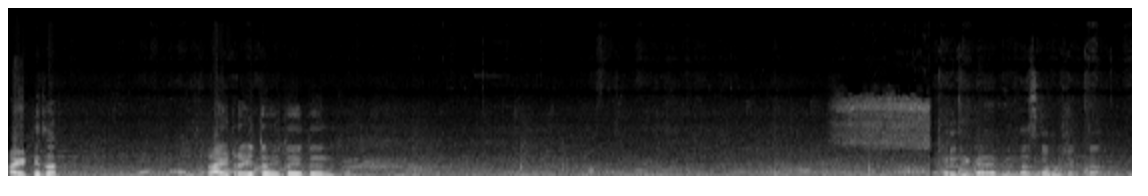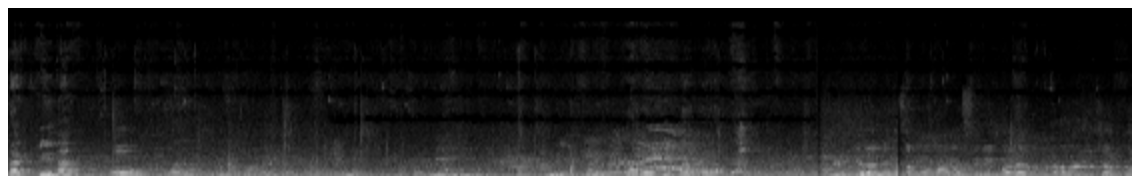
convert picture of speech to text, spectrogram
राईट इथं राईट राईट इथून इथून इथून इथून. खरेदी काय बिंदास करू शकता. नक्की ना? हो. खरेदी मला आहे विचारतो.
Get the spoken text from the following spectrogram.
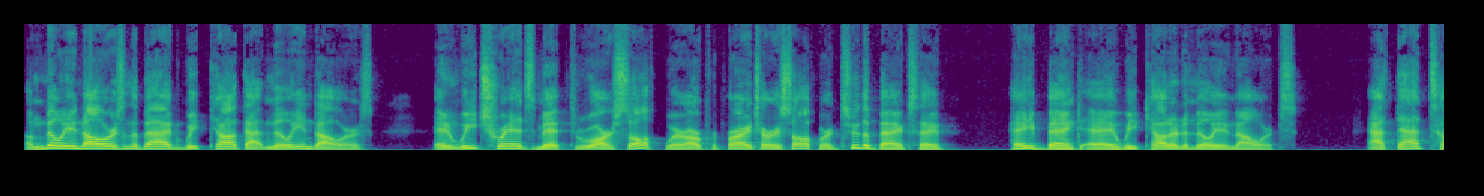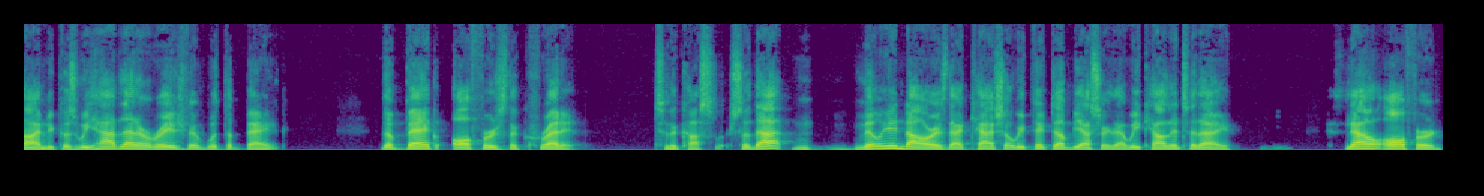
a million dollars in the bag. We count that million dollars, and we transmit through our software, our proprietary software, to the bank saying, "Hey, Bank A, we counted a million dollars." At that time, because we have that arrangement with the bank, the bank offers the credit to the customer. So that million dollars, that cash that we picked up yesterday, that we counted today, is now offered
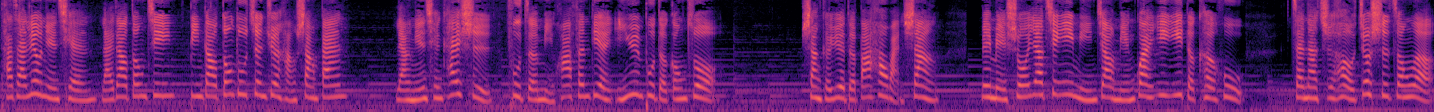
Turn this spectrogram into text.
他在六年前来到东京，并到东都证券行上班。两年前开始负责米花分店营运部的工作。上个月的八号晚上，妹妹说要见一名叫棉冠一一的客户，在那之后就失踪了。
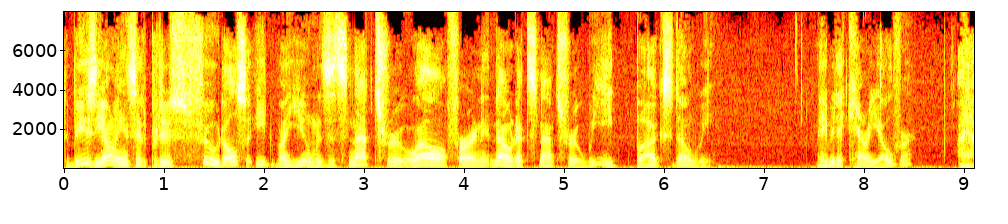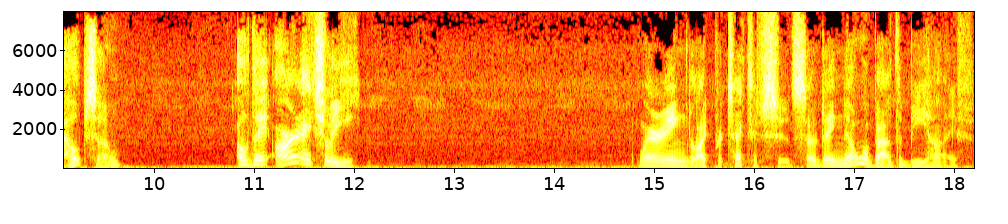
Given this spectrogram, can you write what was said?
The bee is the only insect that produces food also eaten by humans. It's not true. Well, for an, no, that's not true. We eat bugs, don't we? Maybe they carry over? I hope so. Oh, they are actually wearing like protective suits, so they know about the beehive.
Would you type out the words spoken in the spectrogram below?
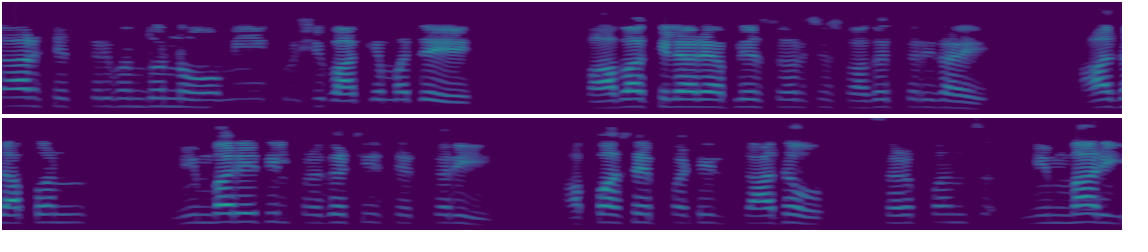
नमस्कार शेतकरी बंधूंनो मी कृषी भाग्यमध्ये बाबा खिलारे आपले सहर्ष स्वागत करीत आहे. आज आपण निंबारी येथील प्रगतशील शेतकरी आप्पासाहेब पाटील जाधव सरपंच निंबारी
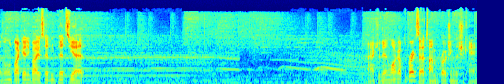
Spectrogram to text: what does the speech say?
Doesn't look like anybody's hitting pits yet. I actually didn't lock up the brakes that time approaching the chicane.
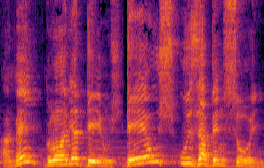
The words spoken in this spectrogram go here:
Amém? Glória a Deus. Deus os abençoe.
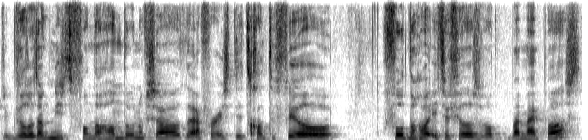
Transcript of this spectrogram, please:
Ik wil het ook niet van de hand doen of zo. Daarvoor is dit gewoon te veel. Voelt nog wel iets te veel als wat bij mij past.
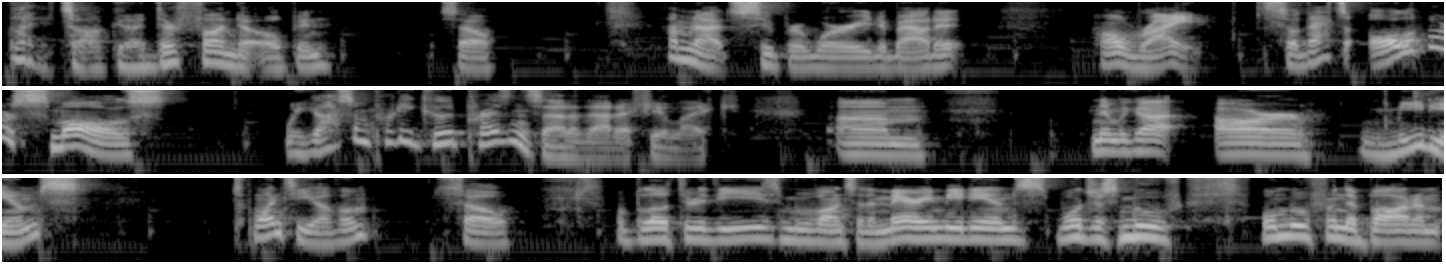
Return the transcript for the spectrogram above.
but it's all good. They're fun to open. So I'm not super worried about it. All right. So that's all of our smalls. We got some pretty good presents out of that, I feel like. Um, and then we got our mediums, 20 of them. So we'll blow through these, move on to the Merry mediums. We'll just move, we'll move from the bottom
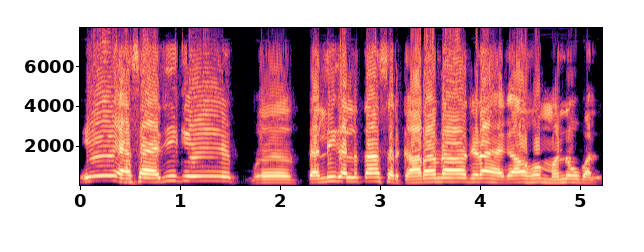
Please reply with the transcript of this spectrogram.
ਇਹ ਐਸਾ ਹੈ ਜੀ ਕਿ ਪਹਿਲੀ ਗੱਲ ਤਾਂ ਸਰਕਾਰਾਂ ਦਾ ਜਿਹੜਾ ਹੈਗਾ ਉਹ ਮਨੋਬਲ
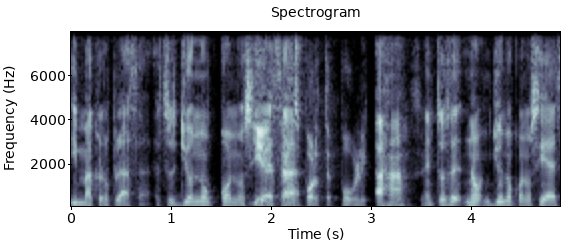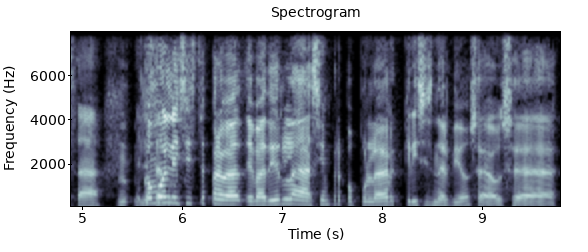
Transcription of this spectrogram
y macroplaza. Entonces yo no Y conocía el esa. transporte público. Ajá. Sí, sí. Entonces, no, yo no conocía esa. el ¿Cómo le hiciste para evadir la siempre popular crisis nerviosa? O sea,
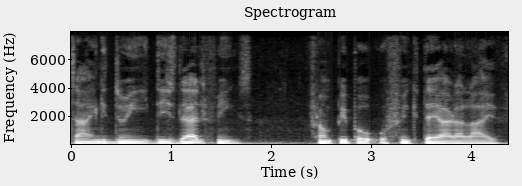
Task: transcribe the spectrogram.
dying doing these dead things from people who think they are alive.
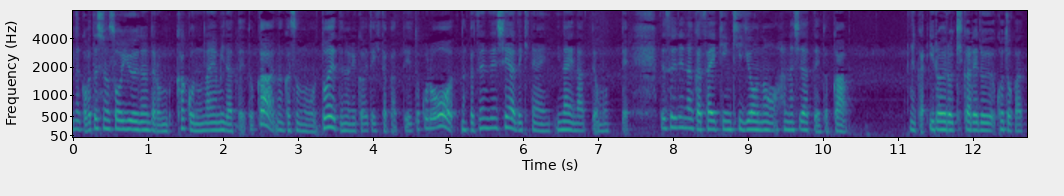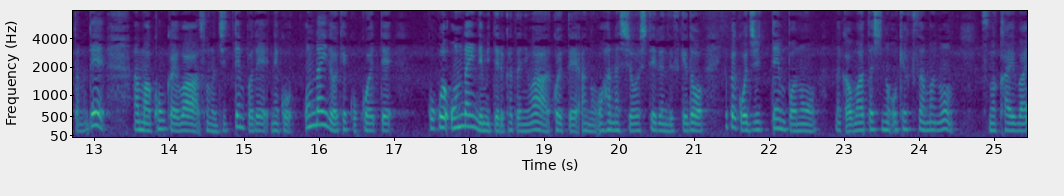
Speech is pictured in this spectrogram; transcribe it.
なんか私のそういうなんだろう過去の悩みだったりとかなんかそのどうやって乗り越えてきたかっていうところをなんか全然シェアできてないいないなって思って。でそれでなんか最近起業の話だったりとかなんかいろいろ聞かれることがあったのであ、まあ、今回はその実店舗で、ね、こうオンラインでは結構こうやってここオンラインで見てる方にはこうやってあのお話をしてるんですけどやっぱりこう実店舗のなんか私のお客様のその界隈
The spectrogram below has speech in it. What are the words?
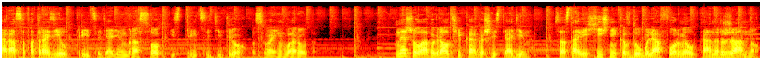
Тарасов отразил 31 бросок из 33 по своим воротам. Нэшвилл обыграл Чикаго 6-1. В составе хищников дубль оформил Таннер Жанно.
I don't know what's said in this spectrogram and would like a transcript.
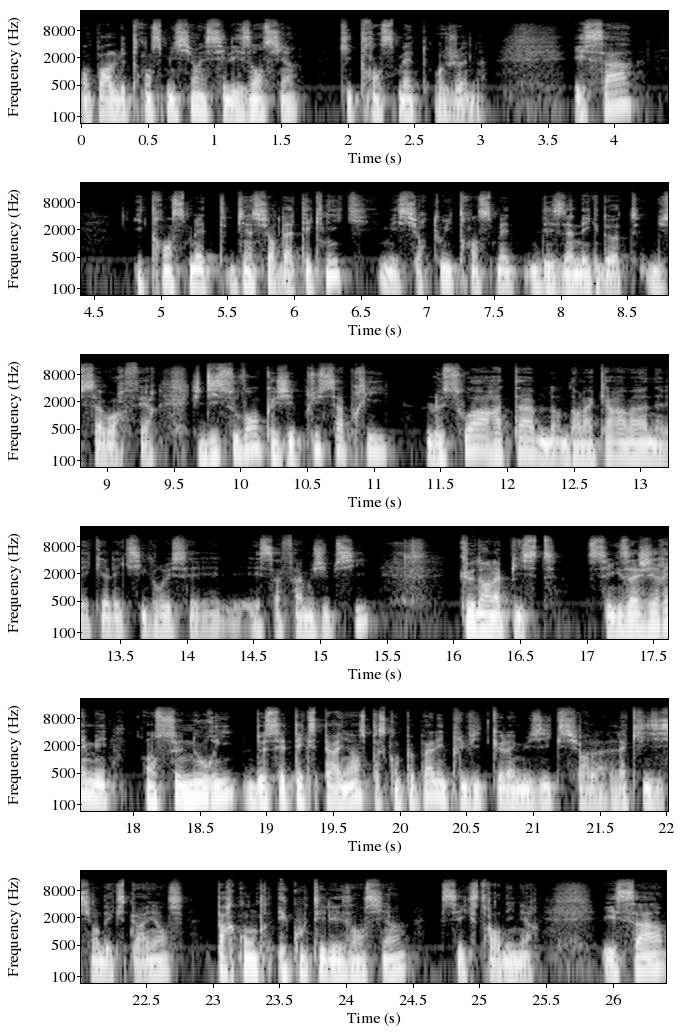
on parle de transmission et c'est les anciens qui transmettent aux jeunes. Et ça, ils transmettent bien sûr de la technique, mais surtout ils transmettent des anecdotes, du savoir-faire. Je dis souvent que j'ai plus appris le soir à table dans la caravane avec Alexis Grus et, sa femme Gypsy que dans la piste. C'est exagéré, mais on se nourrit de cette expérience parce qu'on ne peut pas aller plus vite que la musique sur l'acquisition d'expérience. Par contre, écouter les anciens, c'est extraordinaire. Et ça,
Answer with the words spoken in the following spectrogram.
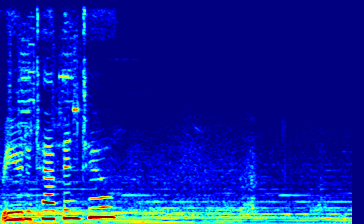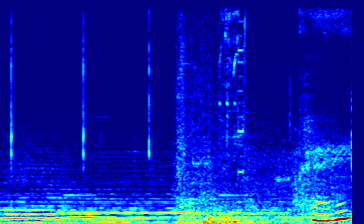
for you to tap into. Okay.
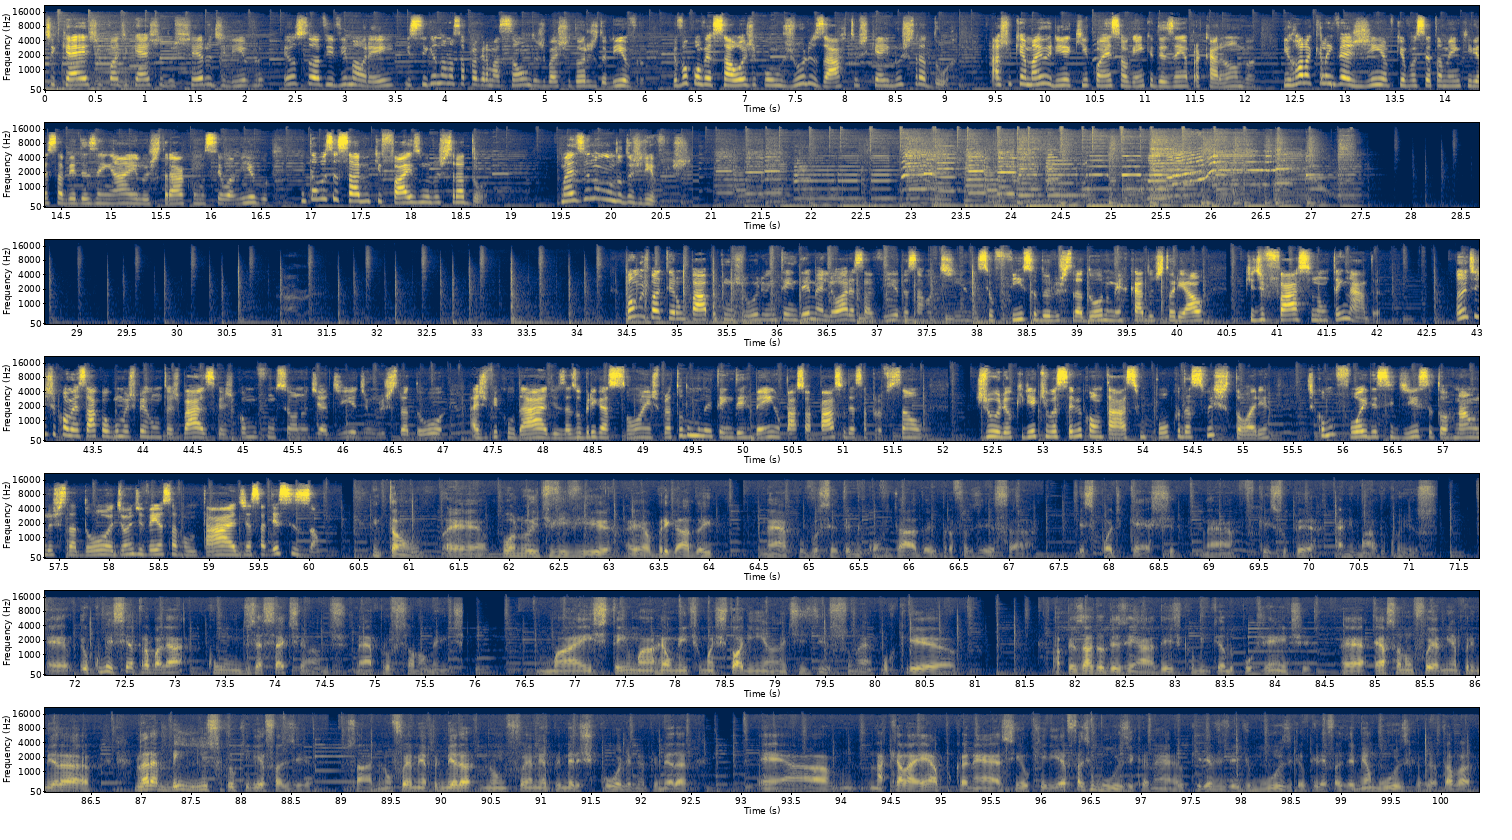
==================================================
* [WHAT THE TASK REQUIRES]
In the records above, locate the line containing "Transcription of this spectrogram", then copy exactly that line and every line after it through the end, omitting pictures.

* [EXERCISE RESULT]
Transcription of this spectrogram
y macroplaza. Entonces yo no Y conocía el esa. transporte público. Ajá. Sí, sí. Entonces, no, yo no conocía esa. el ¿Cómo le hiciste para evadir la siempre popular crisis nerviosa? O sea,
Task: transcribe the spectrogram.
dying doing these dead things from people who think they are alive.
Speech is pictured in this spectrogram; transcribe it.
なんか私のそういうなんだろう過去の悩みだったりとかなんかそのどうやって乗り越えてきたかっていうところをなんか全然シェアできてないいないなって思って。でそれでなんか最近起業の話だったりとかなんかいろいろ聞かれることがあったのであ、まあ、今回はその実店舗で、ね、こうオンラインでは結構こうやってここオンラインで見てる方にはこうやってあのお話をしてるんですけどやっぱりこう実店舗のなんか私のお客様のその界隈
The spectrogram below has speech in it. What are the words?
Тарасов отразил 31 бросок из 33 по своим воротам. Нэшвилл обыграл Чикаго 6-1. В составе хищников дубль оформил Таннер Жанно.
I don't know what's said in this spectrogram and would like a transcript.
on parle de transmission et c'est les anciens qui transmettent aux jeunes. Et ça, ils transmettent bien sûr de la technique, mais surtout ils transmettent des anecdotes, du savoir-faire. Je dis souvent que j'ai plus appris le soir à table dans la caravane avec Alexis Grus et, sa femme Gypsy que dans la piste. C'est exagéré, mais on se nourrit de cette expérience parce qu'on ne peut pas aller plus vite que la musique sur l'acquisition d'expérience. Par contre, écouter les anciens, c'est extraordinaire. Et ça,
Answer with the words spoken in the following spectrogram.
for you to tap into. Okay.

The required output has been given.